We are invited, on pilgrimage, to ponder all these things in our hearts too. You might like to ask yourself, would I like to enter Jesus’ passion more deeply this week; which passion narrative could I pray with? And, if you need inspiration for prayer, (by the way, Bernadette used to say she couldn’t mediate at all!) and you find the door to this chapel open, you might like to come and sit before this icon of Our Lady of Grace, and pray for grace and strength and the power to make new resolutions.

And try to recall this image especially when you’ve received Holy Communion. I say this because of something Bernadette said about praying after Communion. A childhood friend came to visit her in the convent at Nevers. She asked Bernadette, 'How do you manage to spend so much time in thanksgiving after Holy Communion?'

‘I imagine Our Lady herself giving me the the Child Jesus,' Bernadette replied.  'I receive him … I speak to him and he speaks to me.'
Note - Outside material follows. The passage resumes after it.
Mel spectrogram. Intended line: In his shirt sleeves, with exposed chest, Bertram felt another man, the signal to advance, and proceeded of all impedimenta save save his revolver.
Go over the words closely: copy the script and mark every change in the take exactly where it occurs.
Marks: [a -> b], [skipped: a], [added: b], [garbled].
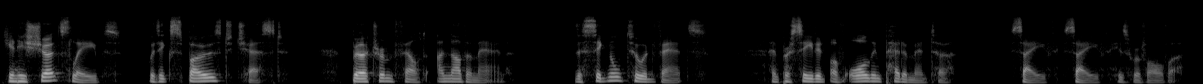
In his shirt sleeves, with exposed chest, Bertram felt another man, the signal to advance, and proceeded of all impedimenta save save his revolver.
Speak to Jesus.  Speak to Jesus and Mary and Bernadette this week.  Tell them, from day one, all the joys and sorrows, needs, concerns and anxieties you bring with you on pilgrimage.  And, if it helps you, imagine holding the infant Jesus to your cheek as Mary holds him to hers; and you may be surprised by joy.